I’m from Vietnam.
I’m planning to come to Japan in the end of next January (2017) and may stay in Osaka and Kyoto in 2 or 3 days.
Could I ask your a few questions?
#1:Abour practicing at Butokuden, as I read the comment, just come at the right time, show my bogu, pay the nominal fee and join the Keiko. Are they possible to talk by English?
#2: I’ve read your book (Kendo Coaching, Tips and Drills) and is it possible to join a Keiko Session at your Dojo. Or would you mind guiding me some others Dojo in Osaka where I can join the practice.
Thank you so much and looking forward to hearing your reply.

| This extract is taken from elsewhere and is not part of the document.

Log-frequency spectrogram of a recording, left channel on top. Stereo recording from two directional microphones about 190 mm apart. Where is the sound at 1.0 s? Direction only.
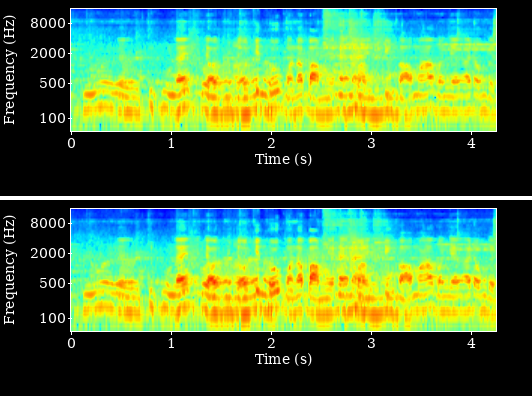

Thanks for picking up a copy of one of my books! I hope you liked it.
#1 Butokuden – just roll up. Depending on the night keiko might be in the Budo Centre next door, so check with the Kyoto kendo renmei webpage. English – you don’t really need to speak anything to manage the keiko,
#2 If you want to keiko in Osaka please read this article. I no longer have the time to help random people I’m afraid:
Hope this helps!
Thank you so much for your reply.
I know what I need to do now.